“I want to give back to the community I took from,” Daniels said regarding why he published his first book, “Raised in The Game.”
Daniel’s was actually raised in Chicago where he was born on June 11, 1954 to a single mother. He was the fourth child out of six, and lived in hard times. This meant that all the children had to help financially when they could. Daniels, on the other hand, considers himself raised in Milwaukee.
Daniels said Milwaukee was safer than Chicago was. It was where he learned how to hustle and where he saw glimpses of black wealth on pimps and dealers. Daniel’s said that those glimpses of Cadillac’s and fancy suits stayed with his 14-year-old self and led him ultimately to shut the pages of his school book and head out on the street.
Daniels role models started to change during the Civil Rights Movements during the 60’s. The messages behind Dr. Martin Luther King, Jr. and Malcom X inspired change throughout the communities. They were leaders for the people to help stop the spread of racism that plagued the North and South.
“They be throwing stones, then hiding their hands behind their back,” Daniel’s mother said about racism in the North while Jim Crow laws and the KKK patrolled the South. When Daniels worked at a Milwaukee Railroad, he said that, although Blacks and Whites had separate locker-rooms, the kids would still get along and talk, play sports, and hang out.
“The kids weren’t racist, the older generation was,” Daniels said about his experience. “Racism is taught to kids.” Daniels also said that people like Dr. Martin Luther King, Jr also saw that in order to make a change, they needed both sides of blacks and whites to really unite and change things.
Daniels said “Raised in The Game” is important now because of the cause and effect many people face in their lives.

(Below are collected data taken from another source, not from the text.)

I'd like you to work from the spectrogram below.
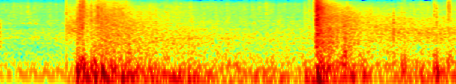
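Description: Two sharp, heavy gunfire impacts strike a tank in the World War II shooter Hell Let Loose, one early and one later, each a loud boom over a low rumbling backdrop.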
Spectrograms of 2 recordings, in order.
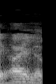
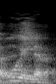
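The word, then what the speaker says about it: Euler: Я гадаю, все ж таки Айлер был, нет? – Я думаю, что... – Сетево именно... Ойлер, так? А, Эулер пишется, так? Это Ойлер, ага.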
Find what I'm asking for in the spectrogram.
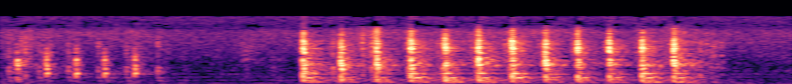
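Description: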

“[The youth] have the wrong mindset because the older generation was in prison,” Daniels said. “All the fathers were incarcerated and [the youth] had no role models.”
After 26 years behind bars for dealing drugs, Daniels wants to turn his influence to making a positive impact in the community he was away from for so long.

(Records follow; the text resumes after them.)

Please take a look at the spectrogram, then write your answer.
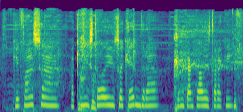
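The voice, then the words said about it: Man putting on a woman's voice. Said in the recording (Spanish): “pongo voz de mujer”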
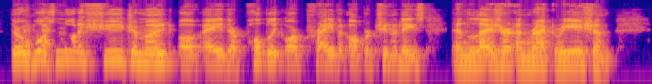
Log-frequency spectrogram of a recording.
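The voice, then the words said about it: Northern Irish accent. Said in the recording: “growing up in Northern Ireland, I think the audience can hear my accent right from the off”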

“When I was on the street, I had everything except happiness,” Daniels said.
While in prison, Daniels turned to God, and found a way to share his story so other young people don’t go down the same path he had taken. He hopes to take people down a more positive path and bring communities back together, not only for Milwaukee, but for other inner cities around the country.
“We are a product of our environment but we can’t give up and focus on the negatives.” Said Daniels. Instead, Daniels hopes to create new community programs and teach kids about family. Family, Daniels said, is what gave him hope and kept him strong during his incarceration.

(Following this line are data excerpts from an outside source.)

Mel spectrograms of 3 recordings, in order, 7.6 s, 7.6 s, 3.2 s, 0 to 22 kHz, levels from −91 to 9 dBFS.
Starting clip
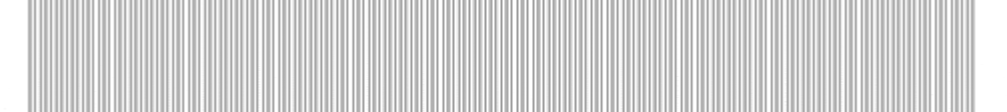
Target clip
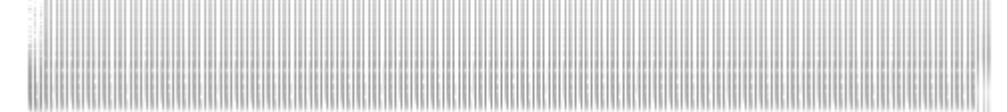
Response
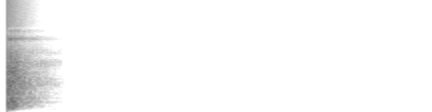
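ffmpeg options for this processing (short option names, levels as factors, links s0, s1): -filter_complex "[0:a]aeval=exprs='0.75*(cos(1*acos(clip(val(0)/0.75,-1,1)))-cos(1*PI/2))+0.0944*(cos(7*acos(clip(val(0)/0.75,-1,1)))-cos(7*PI/2))':c=same,highshelf=f=4900:g=-12,acrossover=split=190|1900[s0][s1][s2];[s0]adelay=60[s3];[s2]adelay=120[s4];[s3][s1][s4]amix=inputs=3:normalize=0,acrossover=split=150[s5][s6];[s5]aeval=exprs='(mod(501*val(0)+1,2)-1)/501':c=same[s7];[s7][s6]amix=inputs=2:normalize=0,acrossover=split=280[s8][s9];[s9]acompressor=threshold=0.00447:ratio=2.5[s10];[s8][s10]amix=inputs=2:normalize=0,asplit=2[s11][s12];[s12]volume=33.5,asoftclip=hard,volume=0.0299,volume=0.596[s13];[s11][s13]amix=inputs=2:normalize=0,acrusher=bits=6:mix=0:aa=0.5,volume=1.88"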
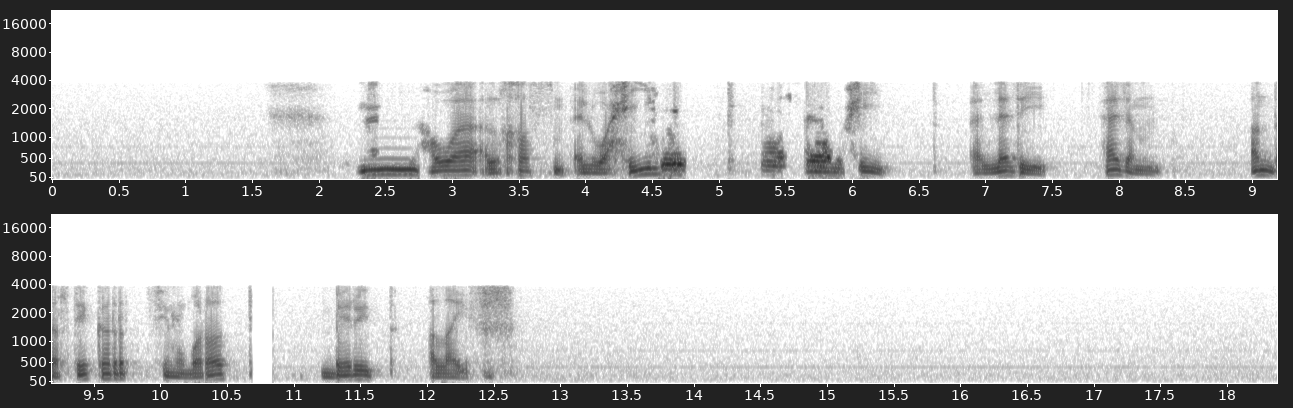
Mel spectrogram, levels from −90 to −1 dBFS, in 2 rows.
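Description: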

“I’m happy to share my story,” Daniels said about his book, which is the first of a series of four, each detailing specific points in his life, “It’s time for people to know the truth. People don’t understand what happens in the inner cities.”
Daniels said he believes that understanding, would be the first step in finding a lasting solution for communities around the country. He has already teamed up with local churches and community organizations to help mentor young people and give them a role model to show them they can make it.